### Dataset:
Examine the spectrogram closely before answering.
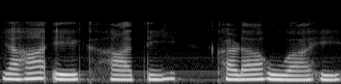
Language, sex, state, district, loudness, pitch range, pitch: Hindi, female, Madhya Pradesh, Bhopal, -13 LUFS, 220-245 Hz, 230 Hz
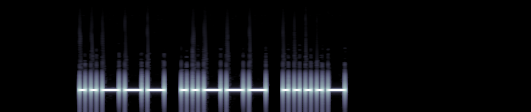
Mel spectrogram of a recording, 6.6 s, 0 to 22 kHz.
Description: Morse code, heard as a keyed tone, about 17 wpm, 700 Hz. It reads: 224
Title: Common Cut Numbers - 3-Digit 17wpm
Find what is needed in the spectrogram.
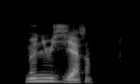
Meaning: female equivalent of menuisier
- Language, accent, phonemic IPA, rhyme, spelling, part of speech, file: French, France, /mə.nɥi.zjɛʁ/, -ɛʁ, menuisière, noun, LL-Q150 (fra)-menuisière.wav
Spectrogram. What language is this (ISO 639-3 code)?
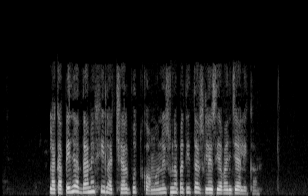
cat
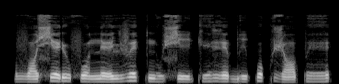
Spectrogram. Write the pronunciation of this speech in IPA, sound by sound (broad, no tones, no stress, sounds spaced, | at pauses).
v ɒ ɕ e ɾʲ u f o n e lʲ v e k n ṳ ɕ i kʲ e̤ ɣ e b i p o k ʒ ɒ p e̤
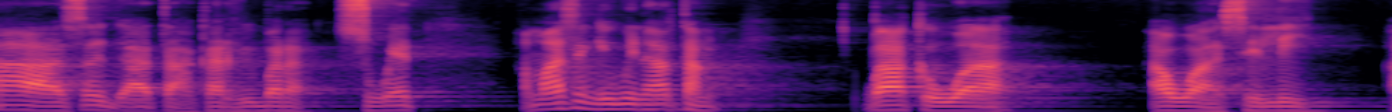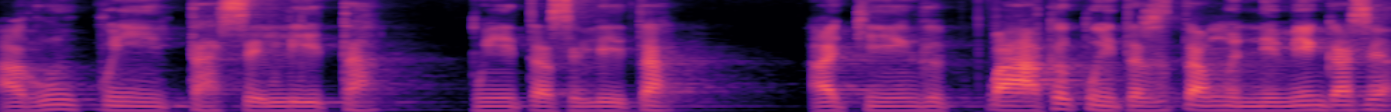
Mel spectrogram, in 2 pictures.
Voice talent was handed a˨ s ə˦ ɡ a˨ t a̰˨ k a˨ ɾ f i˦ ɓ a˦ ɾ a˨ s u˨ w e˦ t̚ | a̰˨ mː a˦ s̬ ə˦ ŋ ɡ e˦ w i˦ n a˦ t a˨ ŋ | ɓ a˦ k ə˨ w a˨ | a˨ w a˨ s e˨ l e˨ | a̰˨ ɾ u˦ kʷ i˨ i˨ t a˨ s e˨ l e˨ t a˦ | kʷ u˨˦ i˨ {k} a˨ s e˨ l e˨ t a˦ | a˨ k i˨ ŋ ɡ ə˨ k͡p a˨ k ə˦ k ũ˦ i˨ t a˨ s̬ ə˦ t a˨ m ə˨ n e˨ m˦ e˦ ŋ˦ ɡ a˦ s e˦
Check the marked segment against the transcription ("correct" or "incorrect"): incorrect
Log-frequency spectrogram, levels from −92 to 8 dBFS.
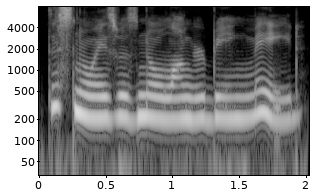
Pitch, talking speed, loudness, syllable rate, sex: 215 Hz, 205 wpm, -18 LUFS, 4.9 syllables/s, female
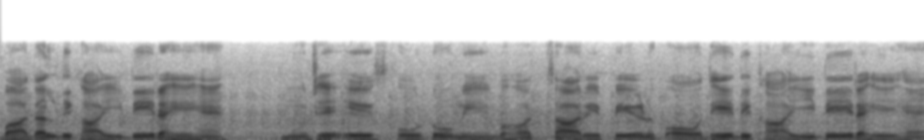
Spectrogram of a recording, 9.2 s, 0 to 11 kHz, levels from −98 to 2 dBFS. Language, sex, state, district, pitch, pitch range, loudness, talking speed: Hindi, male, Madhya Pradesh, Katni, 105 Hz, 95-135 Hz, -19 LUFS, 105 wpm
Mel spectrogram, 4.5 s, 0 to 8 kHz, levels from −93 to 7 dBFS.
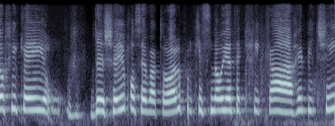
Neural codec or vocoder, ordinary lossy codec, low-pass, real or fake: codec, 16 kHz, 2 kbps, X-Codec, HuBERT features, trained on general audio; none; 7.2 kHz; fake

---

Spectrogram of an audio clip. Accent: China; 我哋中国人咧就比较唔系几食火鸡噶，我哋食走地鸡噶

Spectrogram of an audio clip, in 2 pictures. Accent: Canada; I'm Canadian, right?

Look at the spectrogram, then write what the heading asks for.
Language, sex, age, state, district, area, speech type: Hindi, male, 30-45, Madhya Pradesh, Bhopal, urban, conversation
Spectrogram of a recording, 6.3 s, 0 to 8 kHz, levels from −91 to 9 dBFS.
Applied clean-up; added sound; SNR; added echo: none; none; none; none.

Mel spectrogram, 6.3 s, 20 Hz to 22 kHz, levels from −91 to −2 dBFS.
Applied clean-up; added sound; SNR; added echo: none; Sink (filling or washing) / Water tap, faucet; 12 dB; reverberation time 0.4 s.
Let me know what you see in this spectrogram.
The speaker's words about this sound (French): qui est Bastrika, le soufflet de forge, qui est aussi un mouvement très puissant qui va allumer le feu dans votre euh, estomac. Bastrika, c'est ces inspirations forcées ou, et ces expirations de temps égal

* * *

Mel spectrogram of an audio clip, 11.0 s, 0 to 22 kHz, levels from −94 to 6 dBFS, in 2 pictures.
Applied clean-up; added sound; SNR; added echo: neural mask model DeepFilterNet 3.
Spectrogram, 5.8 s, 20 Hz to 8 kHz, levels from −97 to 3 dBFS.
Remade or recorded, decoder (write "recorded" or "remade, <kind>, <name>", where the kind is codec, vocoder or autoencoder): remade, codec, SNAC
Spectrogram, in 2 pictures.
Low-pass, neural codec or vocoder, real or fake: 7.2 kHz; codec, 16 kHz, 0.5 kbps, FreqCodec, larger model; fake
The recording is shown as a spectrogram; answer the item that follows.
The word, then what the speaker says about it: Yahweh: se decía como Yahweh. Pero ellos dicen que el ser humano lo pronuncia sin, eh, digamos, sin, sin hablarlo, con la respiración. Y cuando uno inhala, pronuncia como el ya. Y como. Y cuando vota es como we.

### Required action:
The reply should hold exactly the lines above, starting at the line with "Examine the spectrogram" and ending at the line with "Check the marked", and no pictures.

### Expected output:
Examine the spectrogram closely before answering.
Language, sex, state, district, loudness, pitch range, pitch: Hindi, female, Madhya Pradesh, Bhopal, -13 LUFS, 220-245 Hz, 230 Hz
Mel spectrogram of a recording, 6.6 s, 0 to 22 kHz.
Description: Morse code, heard as a keyed tone, about 17 wpm, 700 Hz. It reads: 224
Title: Common Cut Numbers - 3-Digit 17wpm
Find what is needed in the spectrogram.
Meaning: female equivalent of menuisier
- Language, accent, phonemic IPA, rhyme, spelling, part of speech, file: French, France, /mə.nɥi.zjɛʁ/, -ɛʁ, menuisière, noun, LL-Q150 (fra)-menuisière.wav
Spectrogram. What language is this (ISO 639-3 code)?
cat
Spectrogram. Write the pronunciation of this speech in IPA, sound by sound (broad, no tones, no stress, sounds spaced, | at pauses).
v ɒ ɕ e ɾʲ u f o n e lʲ v e k n ṳ ɕ i kʲ e̤ ɣ e b i p o k ʒ ɒ p e̤
Mel spectrogram, in 2 pictures.
Voice talent was handed a˨ s ə˦ ɡ a˨ t a̰˨ k a˨ ɾ f i˦ ɓ a˦ ɾ a˨ s u˨ w e˦ t̚ | a̰˨ mː a˦ s̬ ə˦ ŋ ɡ e˦ w i˦ n a˦ t a˨ ŋ | ɓ a˦ k ə˨ w a˨ | a˨ w a˨ s e˨ l e˨ | a̰˨ ɾ u˦ kʷ i˨ i˨ t a˨ s e˨ l e˨ t a˦ | kʷ u˨˦ i˨ {k} a˨ s e˨ l e˨ t a˦ | a˨ k i˨ ŋ ɡ ə˨ k͡p a˨ k ə˦ k ũ˦ i˨ t a˨ s̬ ə˦ t a˨ m ə˨ n e˨ m˦ e˦ ŋ˦ ɡ a˦ s e˦
Check the marked segment against the transcription ("correct" or "incorrect"): incorrect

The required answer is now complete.